The Maresme Waste Consortium is one of the driving forces behind the agreement
The signatory companies and organisations have undertaken to increase the selective collection of clothing from the current 12% to a minimum of 25% by 2024
The Maresme Waste Consortium is one of the driving forces behind the Circular Fashion Pact, an agreement to introduce advanced sustainability criteria in the textile sector, which was presented this Tuesday at the former Palo Alto factory site in Barcelona’s Poblenou district. Some fifty companies and organisations have already signed this voluntary pact to promote an urgent and necessary transformation of the textile sector, in a shared and collaborative way, establishing common objectives and generating instruments that make this change possible.
“For the Maresme region, this is a great opportunity to collaborate and establish synergies with the different agents in the textile value chain and the management of textile waste“, emphasised the director of the Maresme Waste Consortium, Carles Salesa.
The event was attended by the councillor for Climate Action, Teresa Jordà, the secretary for Climate Action, Anna Barnadas, the director of the Catalan Waste Agency, Isaac Peraire, and the director of the Consortium of Trade, Crafts and Fashion of Catalonia, Agnès Russiñol, as well as representatives of the signatory companies and organisations.
Jordà stressed the importance of the pact as “a decisive and courageous step towards a systemic transformation of the textile sector towards a circular model“.
The director of the Catalan Waste Agency, Isaac Peraire, assured that “the signatory organisations, companies and administrations are leaders of a necessarily immediate change“.
An open and transversal initiative
A group of 31 driving agents from the entire textile value chain, including the Maresme Waste Consortium, have been working together with the Government of Catalonia and other organisations to define the bases of the agreement, which was created with the aim of joining and coordinating the efforts of all the agents in the textile value chain to provide a joint and effective response to the challenges of the sector, establishing common objectives and generating instruments that make the transformation towards a circular model possible.

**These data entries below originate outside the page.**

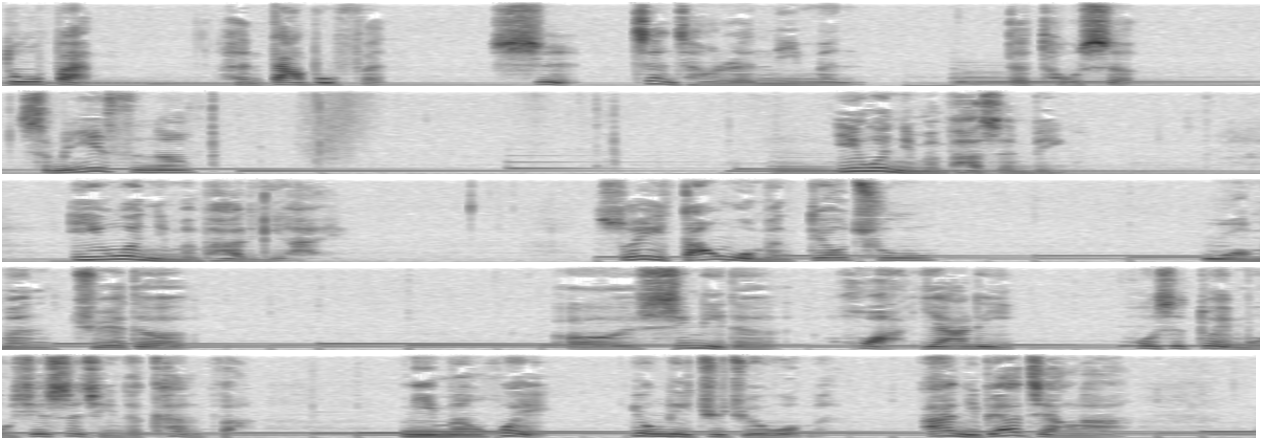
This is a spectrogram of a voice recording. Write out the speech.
多半很大部分是正常人你们的投射，什么意思呢？因为你们怕生病，因为你们怕罹癌，所以当我们丢出我们觉得呃心里的话、压力，或是对某些事情的看法，你们会用力拒绝我们啊！你不要讲啦，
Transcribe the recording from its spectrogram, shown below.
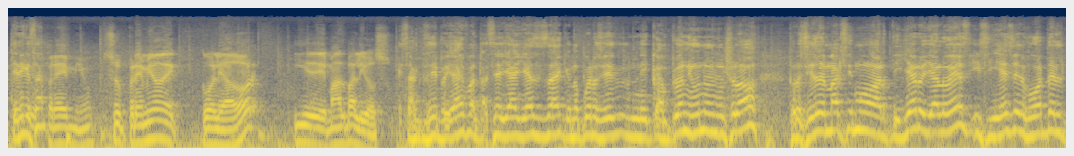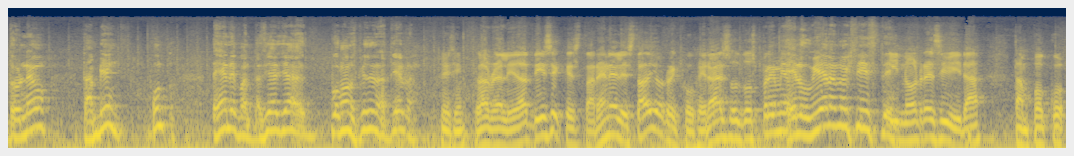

So far, 55 entities and companies have signed the pact, and it is still open to further backing. Among the signatories are manufacturing companies such as Mango, Pronovias and Míriam Ponsa, as well as the employers’ association Pimec, and textile managers such as Solidança, Roba Amiga and Humana.
This sectoral initiative is one of the circular economy pilot actions chosen by the European Union as part of the Interreg Europe CircE project due to its innovative nature and its potential for replicability in other territories.
Durable clothing and cleaner production
Given its global vocation, the pact sets objectives for each segment of the textile chain, which respond to the environmental, social and economic challenges of the sector.
In the area of manufacturing, for example, it seeks to increase the durability of products and the percentage of recycled material incorporated in fabrics, reduce and eliminate the use of harmful materials, increase reuse with the implementation of new business models and deploy cleaner and more efficient production strategies, among other scaling and innovation measures. To achieve these goals, work is already underway to define pilot projects in certain territories to promote the collection of second-hand clothing and its reuse, as well as to improve selective textile waste collection systems and the development of the local textile recycling industry.
The commitments made by the signatory organisations include reducing the generation of textile waste by between 5 and 10%; achieving between 25 and 30% in the selective collection of this fraction by 2024; and increasing the percentage of material recovery of the selectively collected part. Specifically, 55-60% should be destined for preparation for re-use and 40-50% for recycling of textile waste.
Anticipating the new law
The draft bill on the prevention and management of waste and the efficient use of resources in Catalonia, which will begin the process of public participation in July, includes specific objectives and measures for textile waste. By 2025, it proposes a nationwide reduction of 10% of this waste, with respect to that generated in 2019, and a 25% reduction by 2030. To this end, measures are proposed to encourage selective collection and reuse, such as the obligation to incorporate a second-hand textile shelf, or corner, in commercial areas larger than 1,200 square metres. The process of socialisation of the draft bill has begun with the aim that the final text will broadly incorporate contributions from organisations and the general public, and that the government will be able to approve it in 2023.
The textile sector is one of the largest consumers of resources in the world, with an enormous environmental and climate impact. Although 100 billion garments are sold every year, less than 1% of the waste generated by this product is recycled.
In Catalonia, each person consumes between 21.5 and 26 kg of clothing per year, but only 12% of textile waste is collected selectively, a total of 140,000 tonnes per year, which goes to landfill or is incinerated. Of the selectively collected part, half is prepared for reuse and 40% is recycled.
In fact, this waste has become a global problem. In the last 15 years, the number of items of clothing sold worldwide has doubled, while their lifetime has been reduced by about 20%. In contrast, reuse and recycling have not increased at the same rate, largely because textile products are often not designed for this purpose. Moreover, after food, housing and transport, global textile consumption is the fourth largest consumer of raw materials and water, and the fifth largest emitter of greenhouse gases (GHG).